Effectiveness with subpopulations[edit]

Rehm (1983) found no significant differences in self-control therapy outcomes as a function of age, marital status, employment, education, income or religion in a sample of 104 clinically depressed women. Better outcomes as a result of self-control therapy were found for participants who experienced acute onset of depressive symptoms, a high recent number of negative life events, and demonstrated positive self-control attitudes.[6]

References[edit]

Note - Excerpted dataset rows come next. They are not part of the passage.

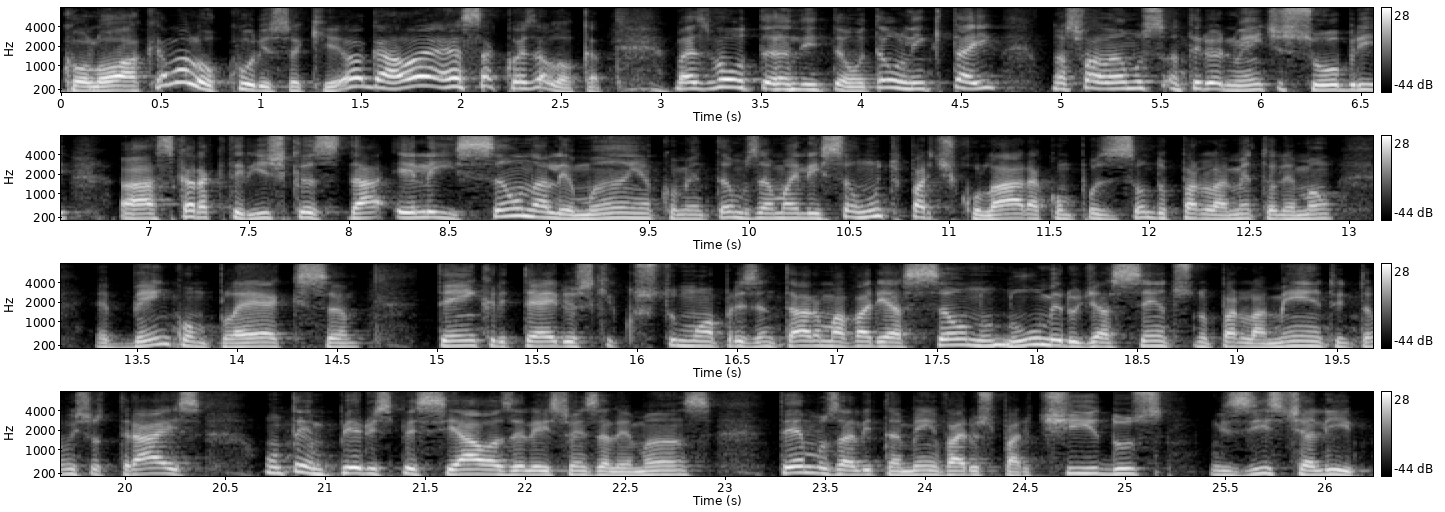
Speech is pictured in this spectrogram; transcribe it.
coloca. É uma loucura isso aqui. Oh, é essa coisa louca. Mas voltando então. Então o link está aí. Nós falamos anteriormente sobre as características da eleição na Alemanha. Comentamos, é uma eleição muito particular. A composição do parlamento alemão é bem complexa tem critérios que costumam apresentar uma variação no número de assentos no parlamento, então isso traz um tempero especial às eleições alemãs. Temos ali também vários partidos, existe ali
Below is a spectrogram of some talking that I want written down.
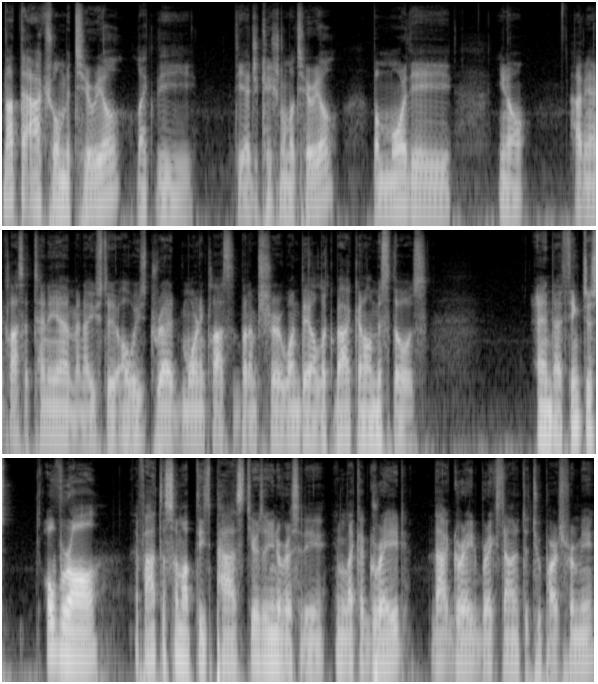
not the actual material, like the the educational material, but more the you know having a class at 10 a.m. and I used to always dread morning classes, but I'm sure one day I'll look back and I'll miss those. And I think just overall, if I had to sum up these past years of university in like a grade, that grade breaks down into two parts for me.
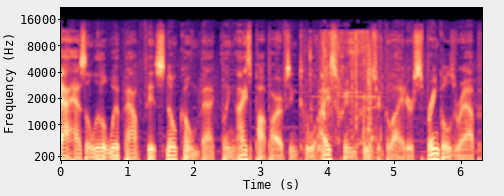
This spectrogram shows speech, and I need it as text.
that has a Little Whip outfit, Snow Cone back bling, Ice Pop harvesting tool, Ice Cream Cruiser glider, Sprinkles wrap,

  1. ^ a b c Rehm, L. P. (1977). "A self-control model of depression". Behavior Therapy. 8 (5): 787–804. doi:10.1016/s0005-7894(77)80150-0.[permanent dead link]
  2. ^ a b c d e f g Fuchs, C. Z.; Rehm, L. P. (1977). "A self-control behavior therapy program for depression". Journal of Consulting and Clinical Psychology. 45 (2): 206–215. doi:10.1037/0022-006X.45.2.206.
  3. ^ a b Kanfer, F. (1971). The psychology of private events: Perspectives on covert response systems. (pp. 37-59). New York, NY: Academic Press, INC.
  4. ^ a b c d e f Rehm, L. P.; Fuchs, C. Z.; Roth, D. M.; Kornblith, S. J.; Romano, J. M. (1979). "A comparison of self-control and assertion skills treatments of depression". Behavior Therapy. 10 (4): 429–442. doi:10.1016/s0005-7894(79)80048-9.[permanent dead link]
  5. ^ a b Stark, K. D.; Reynolds, W. M.; Kaslow, N. J. (1987). "A comparison of the relative efficacy of self-control therapy and a behavioral problem-solving therapy for depression in children". Journal of Abnormal Child Psychology. 15 (1): 91–113. doi:10.1007/bf00916468.[permanent dead link]
  6. ^ Rehm, L. P. (1983). "Outcome for self-control therapy for depression with subpopulations". Psychotherapy in Private Practice. 1 (3): 15–19. doi:10.1300/j294v01n03_05.